▸ **Work order**: Find all the lines in the material below with the word "this", and copy them.

>>>

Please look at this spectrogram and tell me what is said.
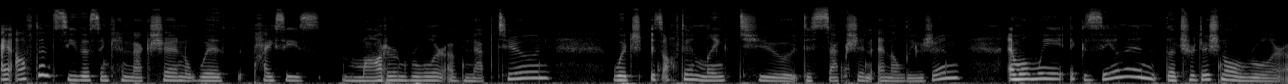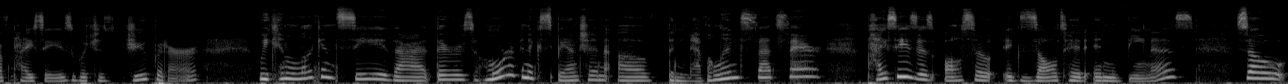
I often see this in connection with Pisces' modern ruler of Neptune, which is often linked to deception and illusion. And when we examine the traditional ruler of Pisces, which is Jupiter, we can look and see that there's more of an expansion of benevolence that's there. Pisces is also exalted in Venus. So,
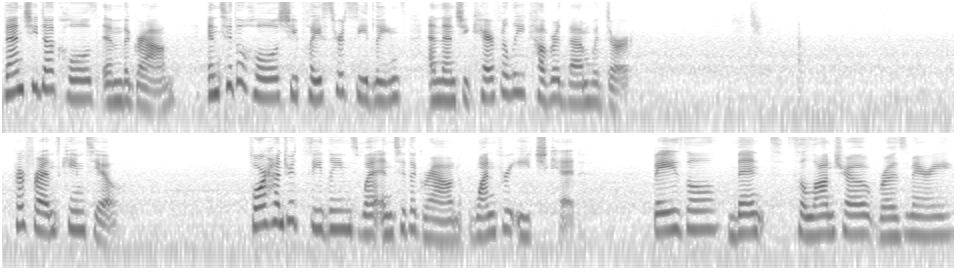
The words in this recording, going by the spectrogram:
Then she dug holes in the ground. Into the holes, she placed her seedlings and then she carefully covered them with dirt. Her friends came too. 400 seedlings went into the ground, one for each kid basil, mint, cilantro, rosemary.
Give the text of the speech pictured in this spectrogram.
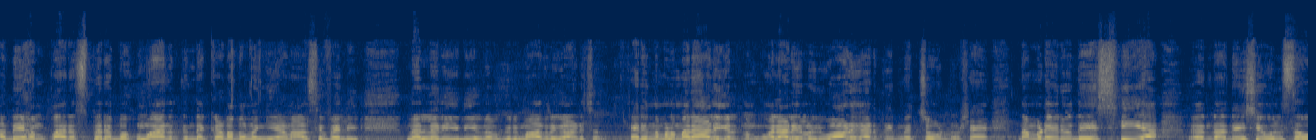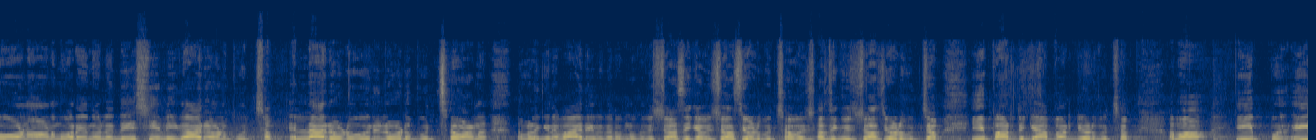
അദ്ദേഹം പരസ്പര ബഹുമാനത്തിന്റെ കട തുടങ്ങിയാണ് ആസിഫ് അലി നല്ല രീതിയിൽ നമുക്കൊരു മാതൃക കാണിച്ചത്. കാര്യം നമ്മൾ മലയാളികൾ നമുക്ക് മലയാളികൾ ഒരുപാട് കാര്യത്തിൽ മെച്ചമുണ്ട്. പക്ഷേ നമ്മുടെ ഒരു ദേശീയ എന്താ ദേശീയ ഉത്സവം ഓണമാണെന്ന് പറയുന്ന പോലെ ദേശീയ വികാരമാണ് പുച്ഛം. എല്ലാവരോടും ഒരു ലോഡ് പുച്ഛമാണ് നമ്മളിങ്ങനെ വാരി വിതറുന്നത്. വിശ്വാസിക്ക് അവിശ്വാസിയോട് പുച്ഛം വിശ്വാസിക്ക് വിശ്വാസിയോട് പുച്ഛം ഈ പാർട്ടിക്ക് ആ പാർട്ടിയോട് പുച്ഛം. അപ്പോൾ ഈ ഈ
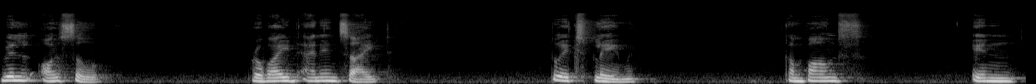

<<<

▸ **Expected output**:
Please look at this spectrogram and tell me what is said.
I often see this in connection with Pisces' modern ruler of Neptune, which is often linked to deception and illusion. And when we examine the traditional ruler of Pisces, which is Jupiter, we can look and see that there's more of an expansion of benevolence that's there. Pisces is also exalted in Venus. So,
The words in this recording, going by the spectrogram:
Give the text of the speech pictured in this spectrogram.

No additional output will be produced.